This is the good stuff: clean, fresh and fragrant. It can be used in balms, chapstick, lotions, even beard wax — which the goateed Thanepohn does, in fact, use from time to time.
After a while, it was time to inspect the hives. But before suiting up, McDonald and Thanepohn offered a few tips to fans of honey who might not have time to make it to a farmers market but want to try honey in a new way:
• In general, don’t spend the money on organic honey. “There is literally no place in the United States that can produce organic honey, Thanepohn said. “The bees will fly 3 — they’ll go up to 7 if they have to — but they’ll typically fly 3 miles away from their hive. There aren’t a lot of people who control 28 square miles around their hive. They have no way of knowing if their bees have hit a genetically modified nectar source, one that’s been treated with pesticides or one that’s been treated with herbicides.”
• Store-bought raw honey can indeed be raw honey, but check to see if it’s a local supplier to a national chain. Kroger and Publix carry local providers who supply true raw honey.
• For Thanepohn, who is originally from Illinois, honey is best enjoyed on Greek yogurt with bee pollen and bananas, but is excellent on English muffins. Southerners will appreciate honey over biscuits.
• If you want to expand your palate a bit, try a bit of honey drizzled over fried chicken or — and this can only be an excellent idea — try some honey with fried pork skins. “That’s a handful of tasty goodness right there,” McDonald said.
Climbing out of their folding chairs, McDonald threw on a beekeeping jacket, hood and gloves. He reacts to bee stings and opts to avoid the welts.
Thanepohn, meanwhile, was in a T-shirt and jeans. He draped a mesh shroud over his head and called it good. The girls in the hive — and they are almost exclusively female by the end of summer — are most docile in the afternoon. He also prepped a fogger, a hand-held can-and-bellows that slow-burns wood shavings for smoke that’s used to mellow the bees.
Tools in hand, the pair pried open the hive boxes, lifting racks of comb and bees out for inspection.
Ungloved and unprotected, Thanepohn lifted one rack after another, each thick with bees, out of the hives.
The whole process took only a few minutes — extended to allow for the pictures you’re seeing in this magazine — and not a stinger was felt among the group. Bees swarmed and buzzed, angling to get back into the hives as rain spattered around the hillside.
Even with most of the honey either harvested or stored away for winter inside their combs, the smell from the hives was the rich, warm scent of wax and honey.

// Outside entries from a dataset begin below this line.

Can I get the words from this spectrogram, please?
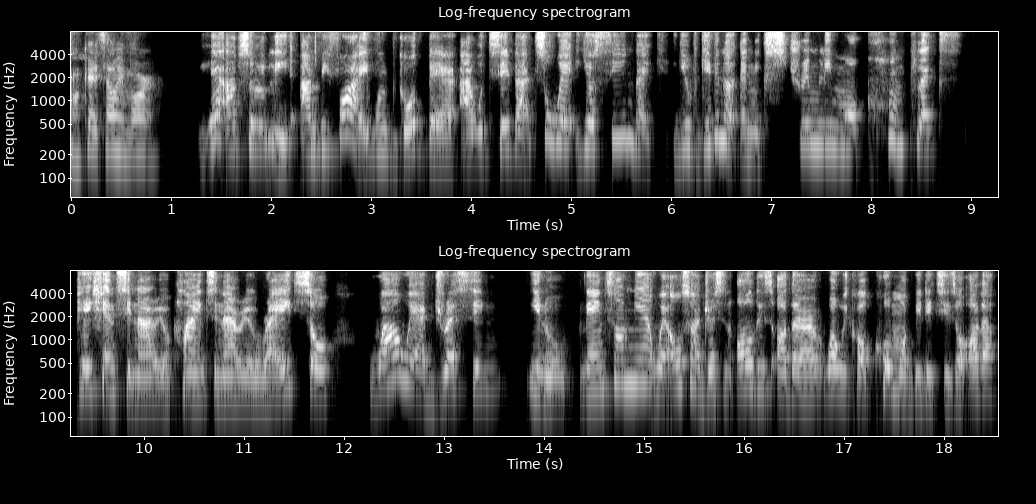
Okay. Tell me more. Yeah, absolutely. And before I even go there, I would say that so where you're seeing like you've given a, an extremely more complex patient scenario, client scenario, right? So while we're addressing you know, the insomnia, we're also addressing all these other, what we call comorbidities or other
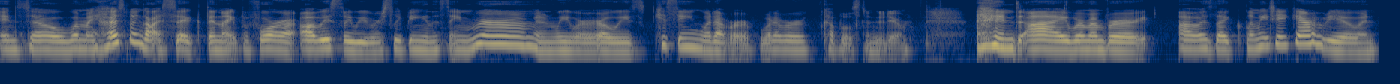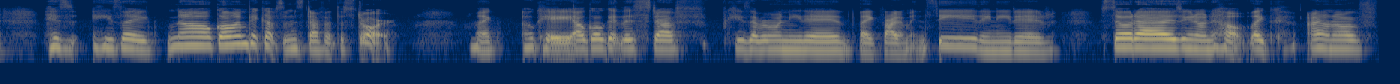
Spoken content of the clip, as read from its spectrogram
And so when my husband got sick the night before, obviously we were sleeping in the same room and we were always kissing, whatever, whatever couples tend to do. And I remember I was like, "Let me take care of you." And his he's like, "No, go and pick up some stuff at the store." I'm like, "Okay, I'll go get this stuff because everyone needed like vitamin C, they needed sodas, you know, to help. Like, I don't know if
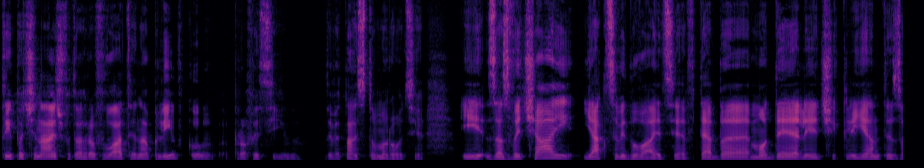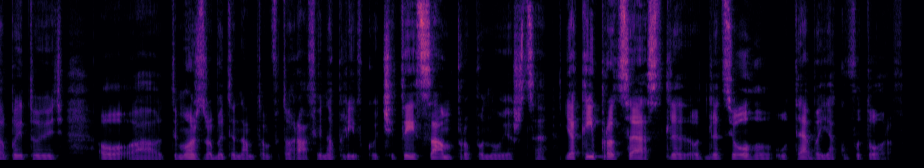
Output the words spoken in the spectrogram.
Ти починаєш фотографувати на плівку професійно в 19-му році. І зазвичай, як це відбувається? В тебе моделі чи клієнти запитують: о, а ти можеш зробити нам там фотографію на плівку, чи ти сам пропонуєш це? Який процес для, для цього у тебе, як у фотографа?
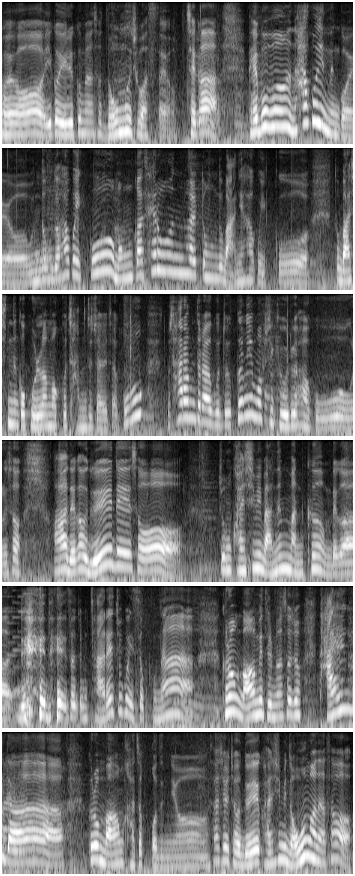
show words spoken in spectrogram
저요, 이거 읽으면서 너무 좋았어요. 제가 네. 대부분 하고 있는 거예요. 운동도 하고 있고, 뭔가 새로운 활동도 많이 하고 있고, 또 맛있는 거 골라 먹고 잠도 잘 자고, 또 사람들하고도 끊임없이 교류하고, 그래서, 아, 내가 뇌에 대해서 좀 관심이 많은 만큼 내가 뇌에 대해서 좀 잘해주고 있었구나. 그런 마음이 들면서 좀 다행이다. 다행이다. 그런 마음 가졌거든요. 사실 저 뇌에 관심이 너무 많아서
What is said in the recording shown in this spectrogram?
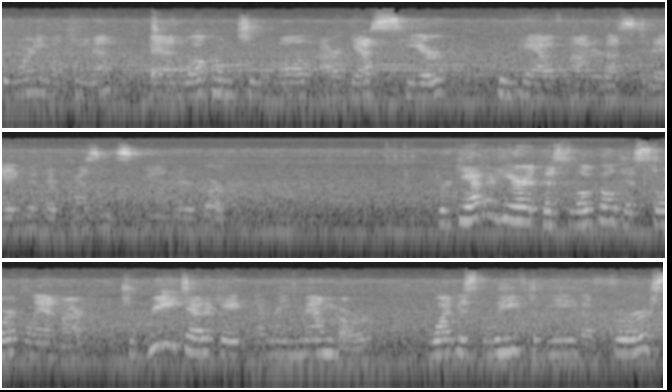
Good morning, Mokena, and welcome to all our guests here who have honored us today with their presence and their work. We're gathered here at this local historic landmark to rededicate and remember what is believed to be the first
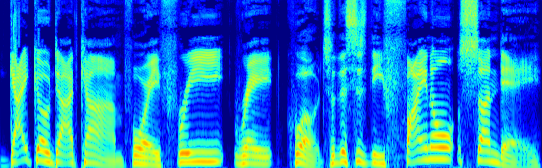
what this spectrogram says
geico.com for a free rate quote. So this is the final Sunday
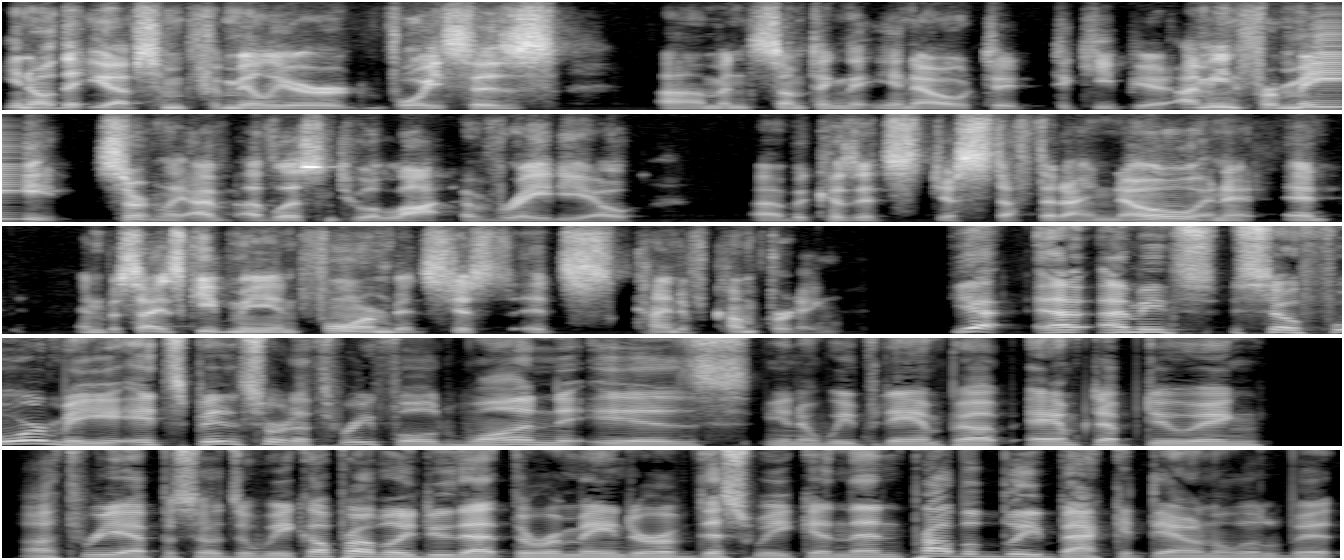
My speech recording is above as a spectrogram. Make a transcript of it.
you know that you have some familiar voices um, and something that you know to to keep you. I mean, for me, certainly, I've I've listened to a lot of radio uh, because it's just stuff that I know, and it and and besides keeping me informed, it's just it's kind of comforting. Yeah, I mean, so for me, it's been sort of threefold. One is, you know, we've amped up, amped up doing uh, three episodes a week. I'll probably do that the remainder of this week, and then probably back it down a little bit,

The hives were sealed, coats were removed. The electric fence was closed and powered on. It’s used to prevent bears from getting into the hives.
If you’re hoping to get a taste of the honey from those Dahlonega hives, you’re sort of out of luck.

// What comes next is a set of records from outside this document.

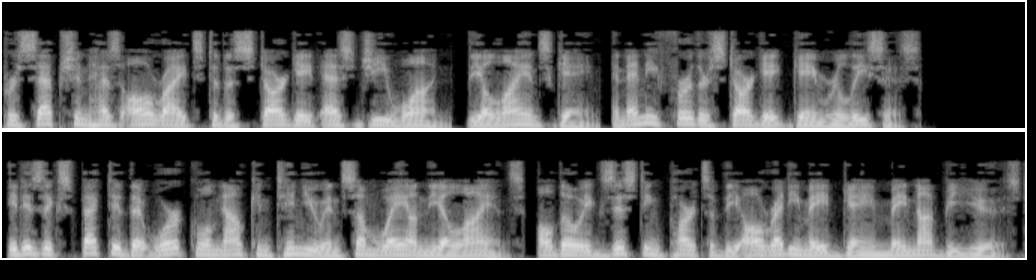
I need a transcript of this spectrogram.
Perception has all rights to the Stargate SG-1, the Alliance game, and any further Stargate game releases. It is expected that work will now continue in some way on the Alliance, although existing parts of the already made game may not be used.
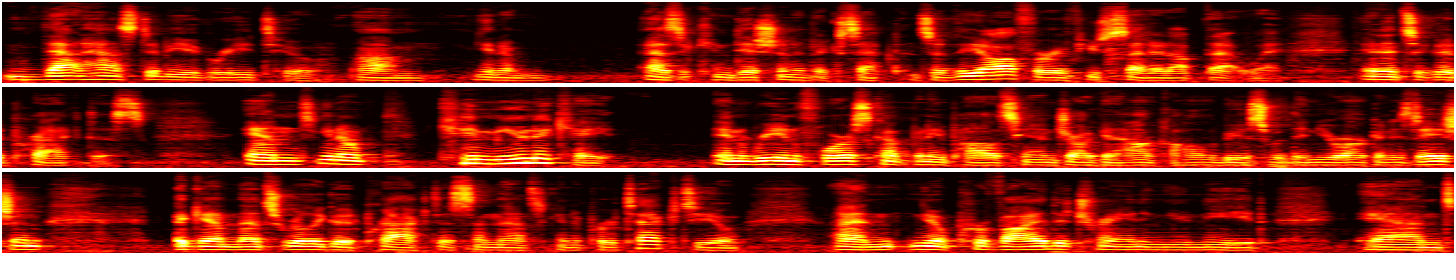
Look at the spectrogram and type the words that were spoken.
that has to be agreed to, um, you know, as a condition of acceptance of the offer if you set it up that way. And it's a good practice. And, you know, communicate and reinforce company policy on drug and alcohol abuse within your organization. Again that's really good practice and that's going to protect you and you know provide the training you need and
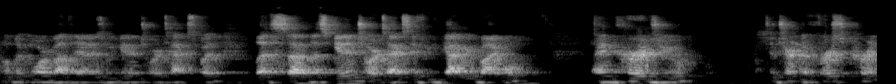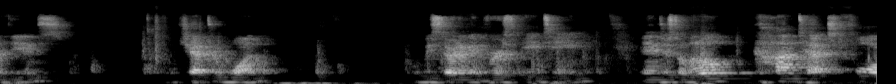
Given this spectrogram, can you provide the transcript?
A little bit more about that as we get into our text, but let's uh, let's get into our text. If you've got your Bible, I encourage you to turn to 1 Corinthians chapter 1. We'll be starting at verse 18. And just a little context for,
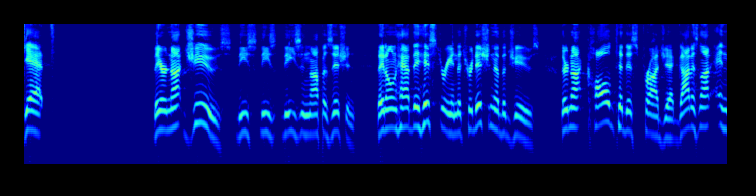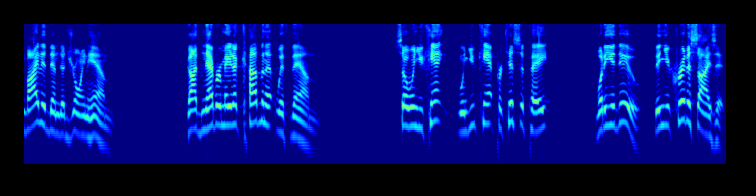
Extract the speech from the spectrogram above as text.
get. They are not Jews, these, these, these in opposition. They don't have the history and the tradition of the Jews. They're not called to this project. God has not invited them to join Him. God never made a covenant with them. So when you can't, when you can't participate, what do you do? Then you criticize it.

The site is promised to Etowah Meadery, which also uses the hillside to grow pawpaws — a story of their own for another day — and figs.

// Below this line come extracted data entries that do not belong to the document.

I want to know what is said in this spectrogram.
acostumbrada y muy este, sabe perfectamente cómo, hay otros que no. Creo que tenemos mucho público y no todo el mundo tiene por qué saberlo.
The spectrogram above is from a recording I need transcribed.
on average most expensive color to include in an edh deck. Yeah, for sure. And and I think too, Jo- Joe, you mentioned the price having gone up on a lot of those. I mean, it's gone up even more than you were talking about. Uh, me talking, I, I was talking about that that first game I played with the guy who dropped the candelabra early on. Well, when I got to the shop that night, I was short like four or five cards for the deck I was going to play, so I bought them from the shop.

The honey produced there is going to become Georgia’s first homegrown batch of mead. The beekeepers said the meadery is using the honey to brew session mead — a lightly carbonated beverage with a lower alcohol content more like beer than wine.
As of early October, the Bobbee MacBees batch was due in a few weeks.
If it’s anything like the rest of the honey churned out by the backyard beekeepers, better try to get your hands on it sooner rather than later.